WHAT THE TASK REQUIRES: Return an exact copy of the data, starting at its first line and ending at the line that contains "- Marked by", minus any pictures.

DATA FOR THIS TASK:
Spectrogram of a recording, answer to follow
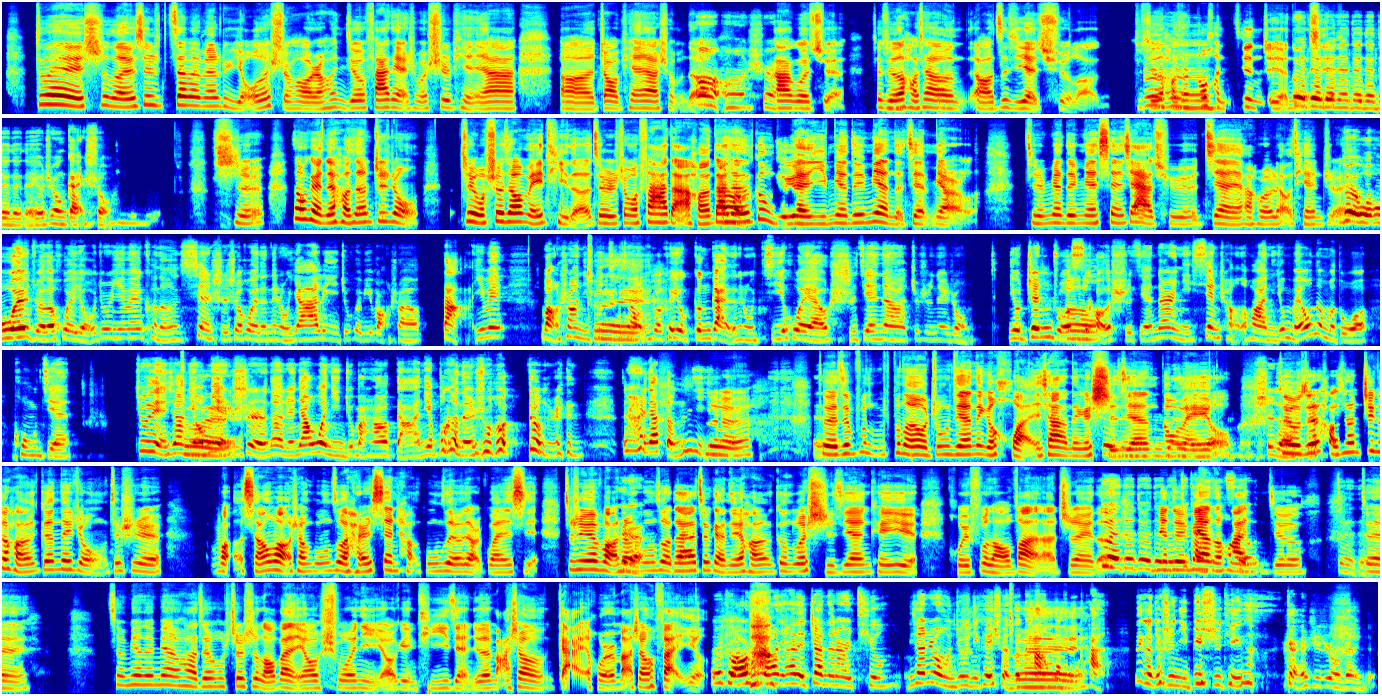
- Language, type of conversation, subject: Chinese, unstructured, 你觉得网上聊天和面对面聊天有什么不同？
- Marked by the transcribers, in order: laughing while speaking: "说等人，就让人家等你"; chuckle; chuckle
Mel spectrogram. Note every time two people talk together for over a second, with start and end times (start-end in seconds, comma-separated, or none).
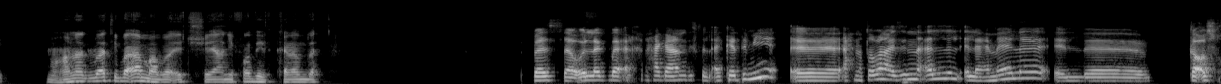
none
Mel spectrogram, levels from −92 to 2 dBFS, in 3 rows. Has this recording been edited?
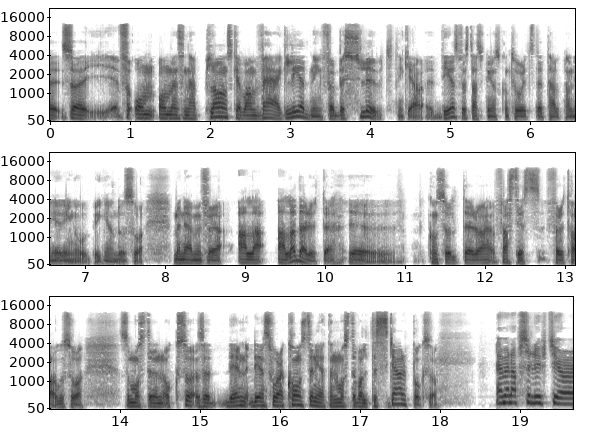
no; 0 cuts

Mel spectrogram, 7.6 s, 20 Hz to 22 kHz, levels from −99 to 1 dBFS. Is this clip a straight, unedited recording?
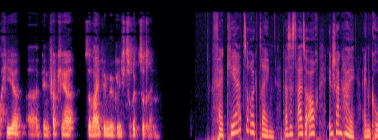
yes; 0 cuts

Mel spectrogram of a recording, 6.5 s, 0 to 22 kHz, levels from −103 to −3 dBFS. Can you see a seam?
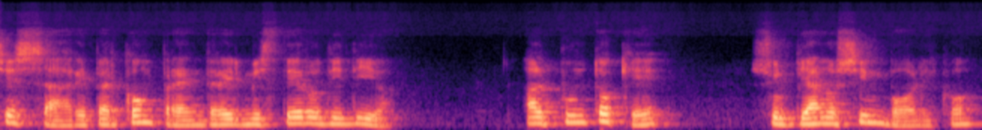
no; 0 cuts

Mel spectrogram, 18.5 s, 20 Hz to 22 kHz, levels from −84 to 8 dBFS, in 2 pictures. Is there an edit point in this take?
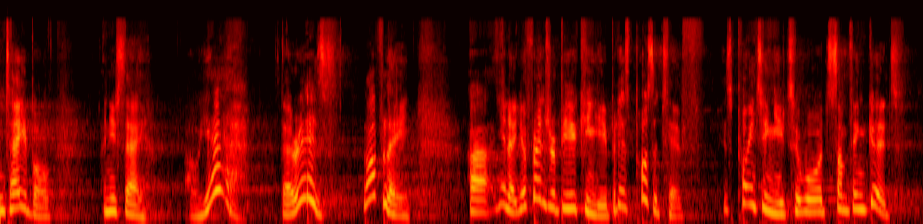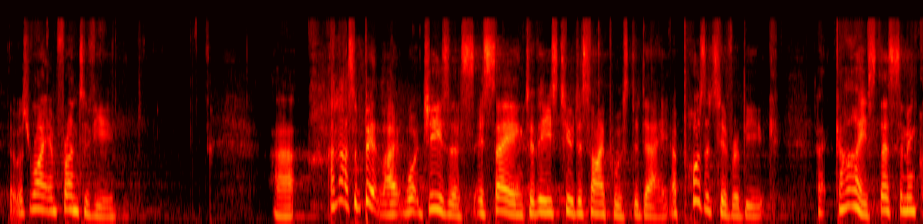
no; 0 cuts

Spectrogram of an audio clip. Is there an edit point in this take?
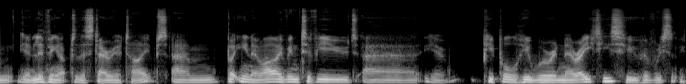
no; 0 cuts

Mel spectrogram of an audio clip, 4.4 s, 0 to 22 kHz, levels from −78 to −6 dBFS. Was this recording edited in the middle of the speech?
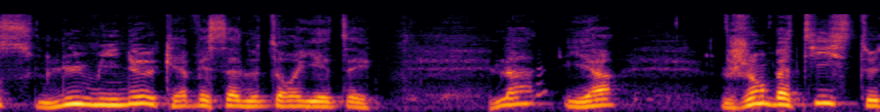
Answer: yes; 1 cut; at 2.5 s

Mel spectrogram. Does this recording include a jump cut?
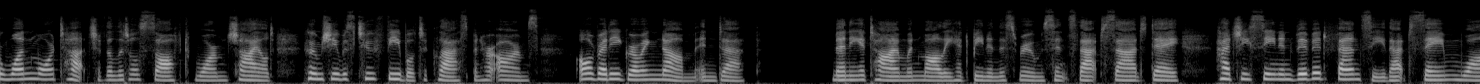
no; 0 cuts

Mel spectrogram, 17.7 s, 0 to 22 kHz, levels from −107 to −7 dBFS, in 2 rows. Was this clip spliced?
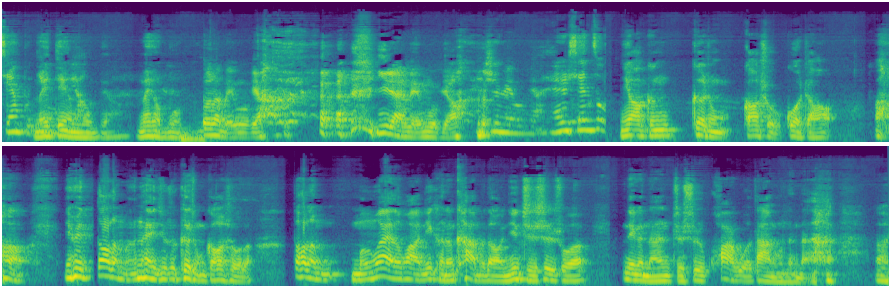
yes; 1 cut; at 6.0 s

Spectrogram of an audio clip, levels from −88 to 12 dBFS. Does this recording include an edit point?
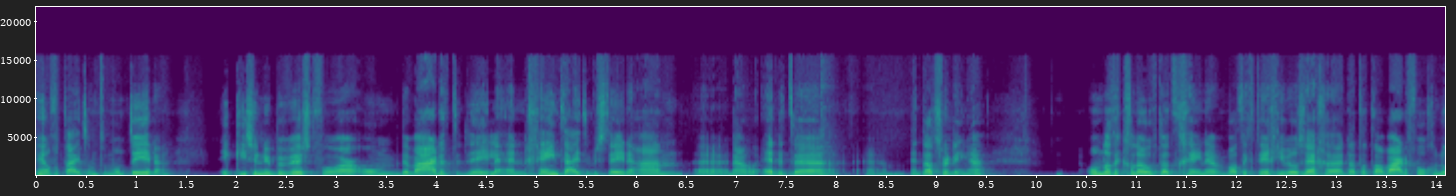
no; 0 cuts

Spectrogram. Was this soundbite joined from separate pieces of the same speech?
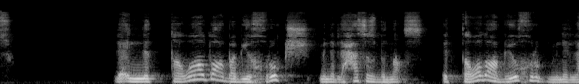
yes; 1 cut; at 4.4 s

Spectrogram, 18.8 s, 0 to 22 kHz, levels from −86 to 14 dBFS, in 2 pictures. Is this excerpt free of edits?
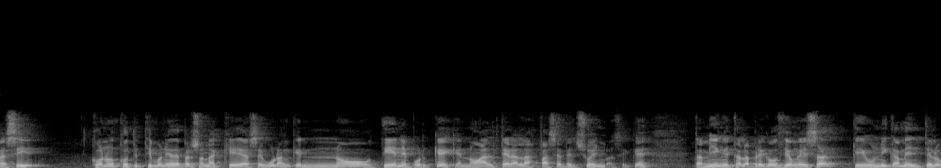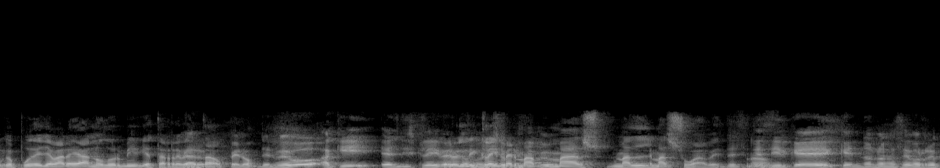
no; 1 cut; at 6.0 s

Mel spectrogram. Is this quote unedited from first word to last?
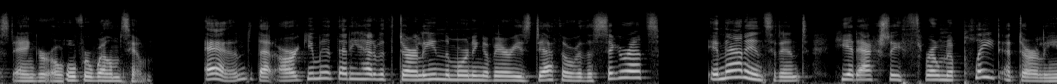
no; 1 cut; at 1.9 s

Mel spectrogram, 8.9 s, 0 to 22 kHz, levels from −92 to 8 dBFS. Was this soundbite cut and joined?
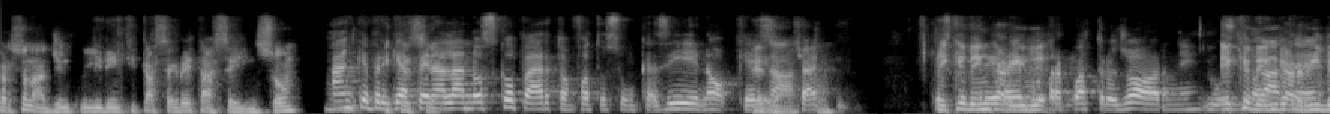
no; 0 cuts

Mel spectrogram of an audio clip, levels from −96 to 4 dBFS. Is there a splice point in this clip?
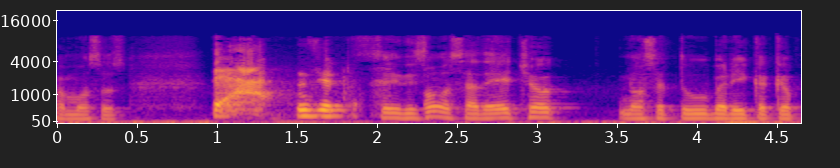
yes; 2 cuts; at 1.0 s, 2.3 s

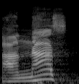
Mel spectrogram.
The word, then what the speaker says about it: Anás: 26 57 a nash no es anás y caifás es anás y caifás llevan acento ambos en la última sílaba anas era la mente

ANSWER FOR THIS EXERCISE:
Spectrogram of a recording, answer to follow
- Language, type of conversation, subject: Chinese, unstructured, 你觉得网上聊天和面对面聊天有什么不同？
- Marked by the transcribers, in order: laughing while speaking: "说等人，就让人家等你"; chuckle; chuckle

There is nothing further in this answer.